Laos’ strategy for economic development centers on becoming the “battery of Southeast Asia” by exploiting nearly all of its massive hydropower potential on the Mekong River and its tributaries. New energy projects (nearly all large hydropower and coal) have brought in hundreds of millions of dollars of foreign direct investment annually (reaching 43 percent of the country’s total in 2015). But surprisingly little effort and underlying analysis have gone into determining whether this “all-in” approach is in the country’s best long-term interests—especially given that the dam-building, increasingly unilateral and accelerated, is upsetting Laos’ neighbors, allies, and trade partners downstream.

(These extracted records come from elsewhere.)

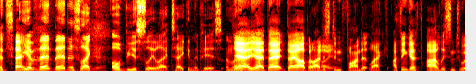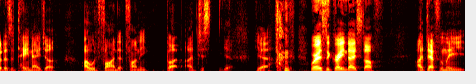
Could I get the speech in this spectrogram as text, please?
I'd say. yeah, they're they're just like Yeah. obviously like taking the piss. And like, yeah, yeah, they they are, but I Oh, just yeah. didn't find it like. I think if I listened to it as a teenager, I would find it funny, but I just Yeah. Yeah. Whereas the Green Day stuff, I definitely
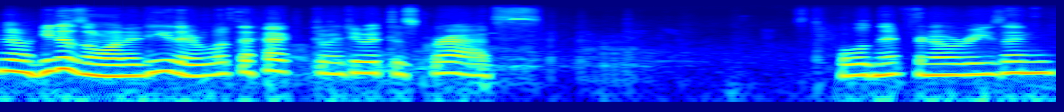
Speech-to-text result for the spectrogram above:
No, he doesn't want it either. What the heck do I do with this grass? Just holding it for no reason?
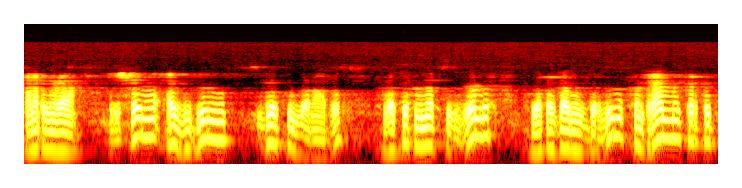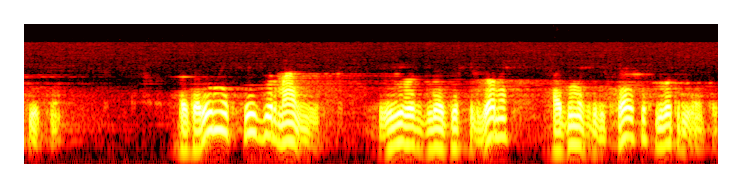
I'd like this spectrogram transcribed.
она приняла решение о введении герцельонажа во всех немецких землях и о создании в Берлине центральной картотеки. Покорение всей Германии явилось для Герцельона одним из величайших его триумфов.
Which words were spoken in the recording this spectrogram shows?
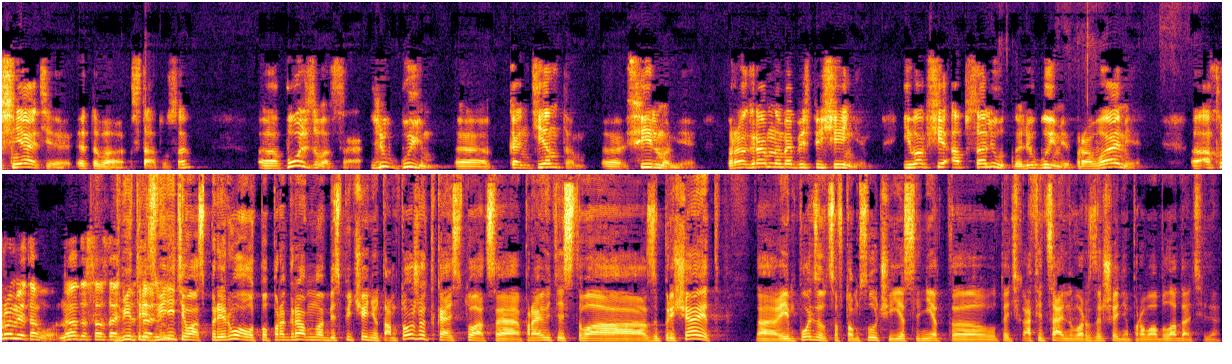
снятия этого статуса пользоваться любым контентом, фильмами, программным обеспечением, и вообще абсолютно любыми правами А кроме того, надо создать... Дмитрий, специальный... извините вас, прерву, а вот по программному обеспечению там тоже такая ситуация? Правительство запрещает э, им пользоваться в том случае, если нет э, вот этих официального разрешения правообладателя?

Recent studies (in one of which we took part) consistently show that construction of all planned dams will likely have disastrous downstream ecological and socioeconomic effects. For example, Cambodia faces losing roughly half of its fish protein, and a significant portion of Vietnam’s fertile agricultural delta may be spoiled.
Increasing trade deficits and declining foreign investment in other sectors have drawn Laos further down its current path, but it still has a choice. Our study demonstrates that reasonable incremental shifts—substituting solar, wind, and biomass energy for the most ecologically damaging dams—could produce positive economic and social gains for Laos and the region. The effects of growing demand in Laos’ urban export markets, such as Ho Chi Minh City and Bangkok, can be mitigated with this more diversified approach. It is worth noting that coal and large hydropower—reliable and cheap (at least in the short term)—do not disappear; in all the scenarios we studied, both emerge judiciously as parts of the optimal solutions.

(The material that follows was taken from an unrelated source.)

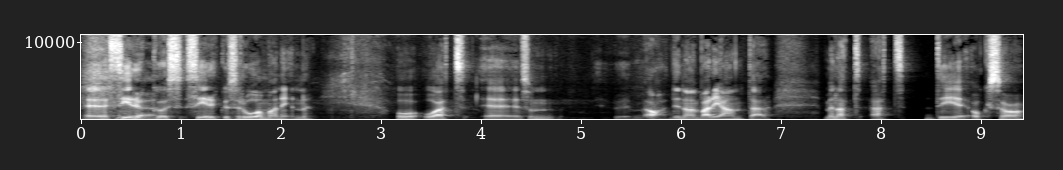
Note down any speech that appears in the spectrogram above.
Eh, cirkus, cirkusromanin. Och, och att, eh, som, ja, det är någon variant där. Men att, att det också...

Integrating unpredictable sources of energy such as solar and wind into an upgraded electricity grid will require advanced data monitoring and analysis—capacity that Laos lacks. Effective control and operation of its hundreds of dams, especially given seasonal flows and climate change, requires the same. The United States is uniquely well situated to help Laos build such capacity and is already positioning itself to do so, having recently begun ratcheting up its development aid to Laos and preparing to open a new USAID mission there. And because U.S. aid planners no longer build traditional infrastructure such as roads and bridges, these types of relatively low-cost information-based interventions should become these planners’ focus.

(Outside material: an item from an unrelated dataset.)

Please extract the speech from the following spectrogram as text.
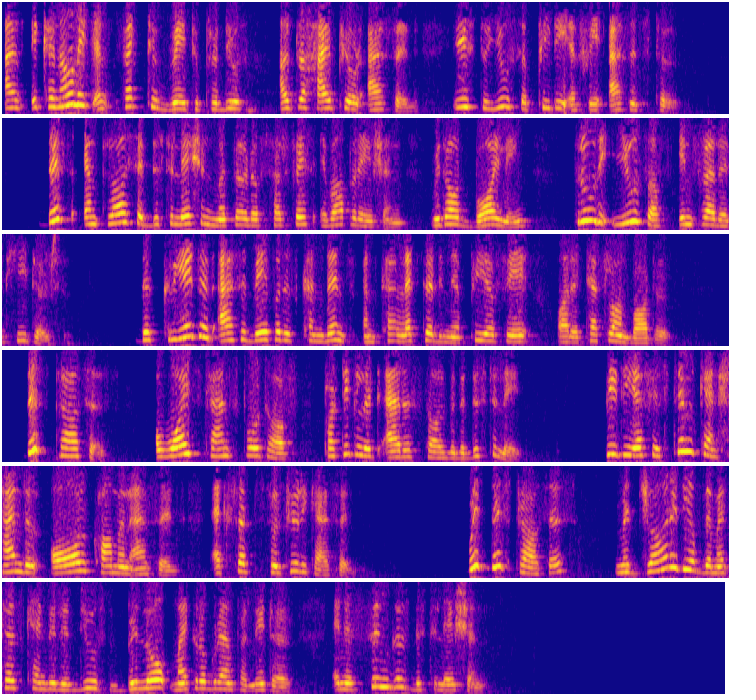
An economic and effective way to produce ultra-high pure acid is to use a PTFE acid still. This employs a distillation method of surface evaporation without boiling through the use of infrared heaters. The created acid vapor is condensed and collected in a PFA or a Teflon bottle. This process avoids transport of particulate aerosol with the distillate. PTFE still can handle all common acids except sulfuric acid. With this process, majority of the metals can be reduced below microgram per liter in a single distillation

Data-driven energy planning is just a start. The region needs real dialogue among all stakeholders, not just governments, to drive negotiations on the necessary trade-offs. Regional track 1 approaches involving only governments are many—ASEAN, China’s Lancang-Mekong Cooperation Mechanism, the United States’ Lower Mekong Initiative, and so on—but there is room for the United States to start a track 2 approach, one that would allow for an open, scientific, and inclusive discussion. The weakening of the Mekong River Commission, despite its decades of good work on the equitable and sustainable use of the river’s waters, enlarges that space. For such discussions, a living model of the basin’s food, energy, and water nexus could serve as armature for better understanding and action—the IPCC process could serve as a model.
Regional politics, cronyism, and corruption remain strong forces that could overwhelm such an effort. Yet rigorous analysis underpinning inclusive regional dialogue offers a key to free the region from its prisoner’s dilemma, in which all involved will likely suffer due to a lack of coordination and trust. The stakes—stability in a strategic area and the health of one of the world’s major river systems—are too high for the United States not to engage.
Washington has a dark past in the region—its air campaign during the Vietnam War made Laos the most bombed country per capita in history and it even laid the seeds for today’s dams with plans in the 1950s to “tame the Mekong.” The United States, with its strengths in science, technology, and entrepreneurship, has a brief but real opportunity to empower Laos to become a regional leader in twenty-first century energy planning and help it achieve its self-determined goals. By grasping it, Obama can leave behind the United States’ regrettable legacy and begin to deliver on the promises of the rebalance to Asia.